Scrum for Empowered Teams - Bertelsmann University

Every year employees at Bertelsmann Group gather to share knowledge in the format of ‘Bertelsmann University’. This year was no exception and we had a number of great talks where people were able to improve their knowledge in many different areas.

The topic of my session was ‘Scrum for Empowered Teams’, which I presented together with my fellow colleague Michael L. (Agile Coach). The empowered collaboration model has become a hot topic in the past year with the publication of the book Empowered by Marty Cagan. As many organizations are finding value in this new way of working and making the transition to it, I thought it useful to present 3 core principles that help product development teams get the most out of Scrum and ultimately succeed in this new way of working.


3 Core Principles:

Principle 1: Definition of Value

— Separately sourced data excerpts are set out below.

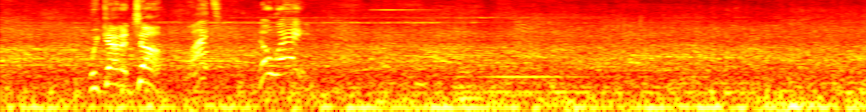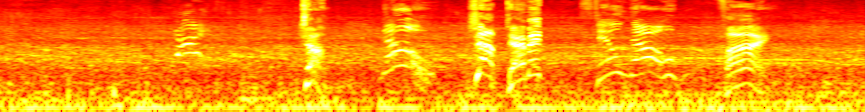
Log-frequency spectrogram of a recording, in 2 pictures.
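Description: A young man shouts in alarm.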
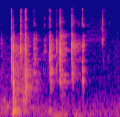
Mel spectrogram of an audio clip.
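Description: A command being typed on a computer keyboard: about eight quick, close keystrokes clicking in an uneven rhythm over roughly one second, alone with no voices.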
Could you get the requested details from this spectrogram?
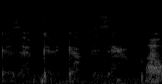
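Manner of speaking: hushed whisper. Explaining to the other speaker why they are whispering, whispering. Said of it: "Why are we whispering?".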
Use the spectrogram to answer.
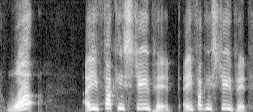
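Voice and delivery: high, loud exasperated disbelief; incredulous outburst. Real, not acted. Ranting about the woman who just stood there, incredulous outburst. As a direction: burst out at the stupidity. Outburst after mocked inner monologue.

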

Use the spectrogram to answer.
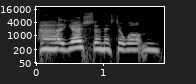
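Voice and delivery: high, loud, drawn-out protest sinking into reluctant obedience; hammed-up crestfallen trainee; dismayed young assistant. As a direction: act out a let-down eager helper. Acting Simon's dismayed reply.

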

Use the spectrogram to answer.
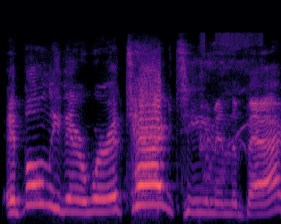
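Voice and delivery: high-pitched, pointed hinting; hinting X-Pac. Retold or imitated. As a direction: drop a heavy hint. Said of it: "X-Pac goes".

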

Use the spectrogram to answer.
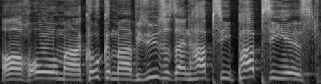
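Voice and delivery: put-on high, gushing baby-talk mother; mock yell in a high mother voice; bellowing mother. A narrator's reading. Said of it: "brüllte meine Mutter".

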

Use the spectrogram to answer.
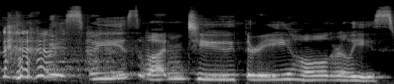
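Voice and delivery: strained high counting, slow release; Kegel count. Shown as a demonstration. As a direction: count the squeezes like a workout. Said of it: "I'm like".

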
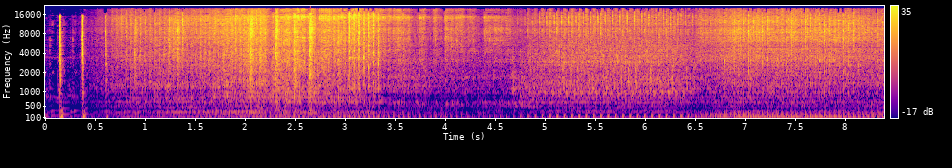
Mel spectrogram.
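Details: Vintage Cooper Klipper mower, single-cylinder engine: a few starting clatters, then a quick, steady popping beat. Runs evenly and normally.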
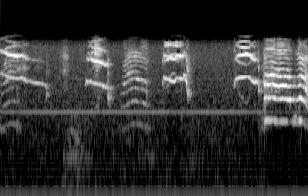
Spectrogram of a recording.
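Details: Mother cat taking her kitten back home from a child; loud, repeated high meows with strong harmonics, some wavering and falling, about six calls in quick succession, and a steady faint tone underneath.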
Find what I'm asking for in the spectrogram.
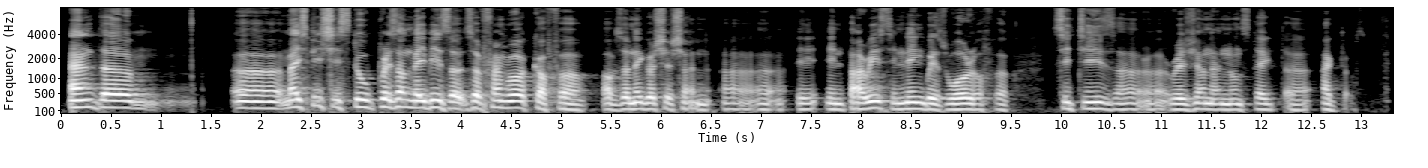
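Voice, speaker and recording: A man with a strong French accent talks at a fairly slow pace. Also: medium pitch for a man, ordinary pitch variation. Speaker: city councillor. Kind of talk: panel presentation. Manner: halting.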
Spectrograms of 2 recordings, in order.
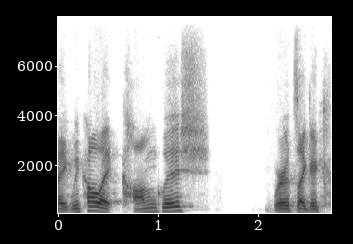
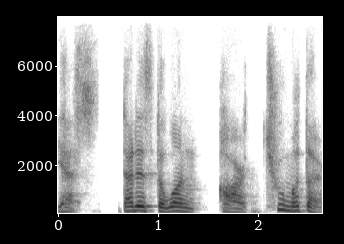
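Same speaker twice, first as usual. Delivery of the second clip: put-on Korean accent with preachy sermon cadence; 4 semitones higher than usual. Speaker imitates their old overseer giving a sermon, in a fake Korean accent. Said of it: "but they have a Korean accent".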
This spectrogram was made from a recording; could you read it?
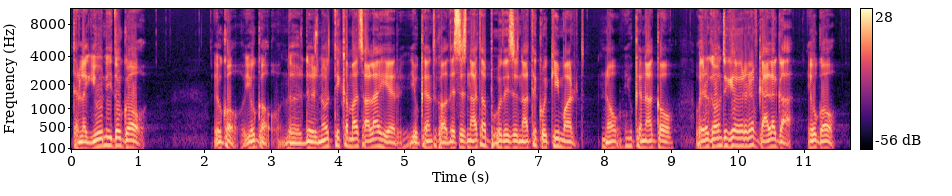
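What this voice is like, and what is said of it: Put-on Indian accent. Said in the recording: “That's my Indian accent.”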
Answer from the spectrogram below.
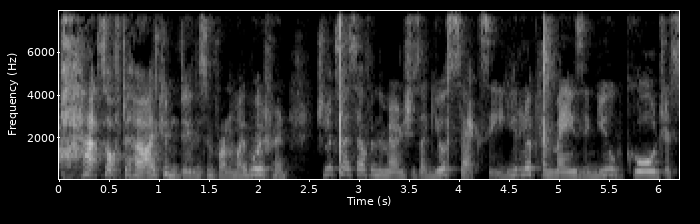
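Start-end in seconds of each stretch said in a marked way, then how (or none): none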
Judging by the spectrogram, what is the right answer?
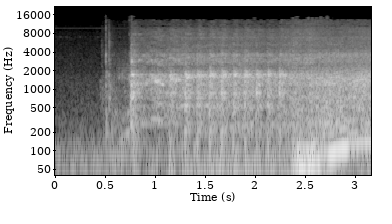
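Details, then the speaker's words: Older Jeep Cherokee XJ 4.0 before the throttle body fix: cranks, catches and holds a fast idle that climbs further instead of settling. High idle from the throttle plate setting. "now if you have an older Jeep that has high idle problems like most of us do then I'm gonna show you how to fix it for free"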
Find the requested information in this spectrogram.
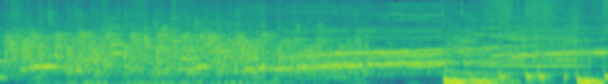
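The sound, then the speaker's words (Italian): Children from an activity group applaud in a steady wash of dense clapping for about four seconds, then a bright music jingle begins and plays over the remaining applause. “Ciao, grazie, fatemi un altro applauso.”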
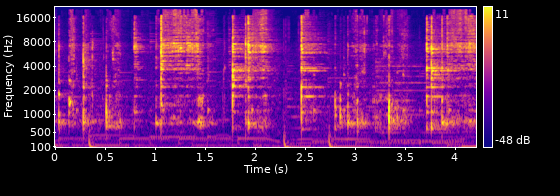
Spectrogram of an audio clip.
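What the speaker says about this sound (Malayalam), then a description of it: "നന്നായി ബീറ്റ് ചെയ്തെടുക്കാം." Eggs for an omelette being beaten in a bowl, with quick repeated clinks and scrapes of the utensil against the bowl, close and steady, with no talking.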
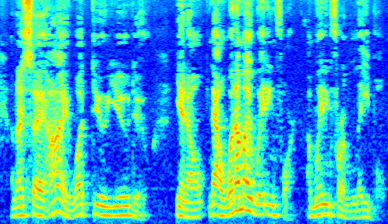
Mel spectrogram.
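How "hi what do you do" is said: very slow, mechanical, drawn-out robotic delivery. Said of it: "I do this robotically".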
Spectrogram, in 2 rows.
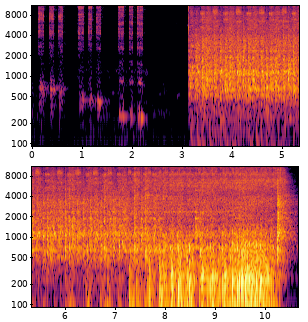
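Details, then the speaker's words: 2003 Honda CBR954RR, sat outside 15 years, running only on shots of starting fluid before a fuel tank is fitted: short cranking bursts, then fires and runs raggedly about seven seconds before dying. "It ran. It ran. All right. Sweet. That's awesome."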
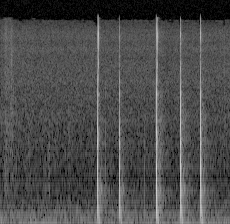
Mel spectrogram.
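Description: A stylus tip tapping against a tablet's glass screen while handwriting: about five sharp clicks in quick succession in the second half, over a faint low hum.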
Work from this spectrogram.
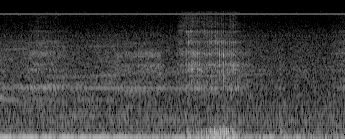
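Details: A puppy snores in its sleep indoors: one rough, rumbling snore swells and fades near the middle, set against a low steady hum and quieter breathing.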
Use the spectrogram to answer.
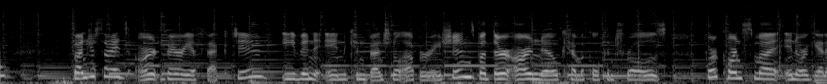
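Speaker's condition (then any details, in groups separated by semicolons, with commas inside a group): No condition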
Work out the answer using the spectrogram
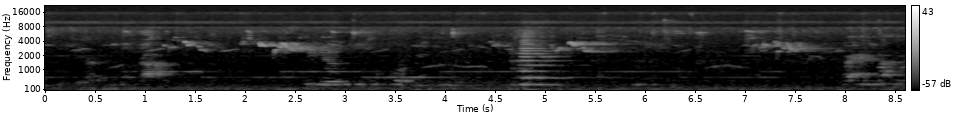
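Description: Faint outdoor ambience with scattered short bird chirps. A brief buzzy call about five seconds in is the loudest moment.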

Whenever I start working with a new team or talking about Scrum or an Agile way of working, I always emphasize the importance of establishing a Definition of Value. As the understanding of the word value can and usually will differ among team members it is important to agree on a common understanding of this widely used word in the context of product development. What is value? What is the most valuable thing our team can produce every sprint?

A definition that I suggest to start with: Work or code that has the highest probability of driving the business objective.

Principle 2: Categorization of Work

How a product development team categorizes its different types of work has a direct impact on how well it is able to deliver value. Many of us are using online issue and project tracking solutions such as Jira which allow for many different ways of presenting work on its boards through its many customizations. It is great that we are able to customize these solutions to fit different situations but it is also important to remember to customize them in a way that will increase value delivery and quality. Different setups will produce different focus areas for a team. Where do we want our teams focusing?

A categorization that I suggest is to divide the different types of work into 3 categories when using Scrum:

Stories: New features / functionality. Only tickets with Story Points.

Bugs: Unexpected functionality that should be fixed.

Technical Tasks: i.e. Refactoring Code. Created by engineers.

With this simple categorization the team will be positioned to produce Stories, which means they will be focusing on producing high quality value that will be driving the business objectives and helping achieve the company product vision and mission.

Principle 3: Team Interactions

Interacting with other teams can be complex and time consuming especially if multiple teams need to work together on a common business objective. A very large web of communication can become a lot simpler by employing the first 2 principles across several teams. The teams will know how much value/stories they are producing, what is currently impeding value delivery and they will know what and when to expect dependable value from other teams.


Combining these principles with continuous improvement techniques on the team level will have a tremendous impact on motivation, focusing on value and driving the business forward. Even though most of the material we usually present in these sessions is tried and tested such as the 3 principles mentioned above, it is also a time and place to test new material. My colleague Michael L. for example presented Scrum in a new and unique fashion in a subsection of the talk called ‘The Soul of Scrum’. 

Overall it is a great tradition for a company to have a teaching and learning environment such as Bertelsmann University. The discussions and feedback that follows the sessions provides a great dose of positive energy and it will surprise you to know how much of a wider impact you had!


*Kristen is currently looking for a colleague to join their team of Agile Coaches, so if you have an interest, apply here:

Kristen Poola

Kristen Poola

Agile Coach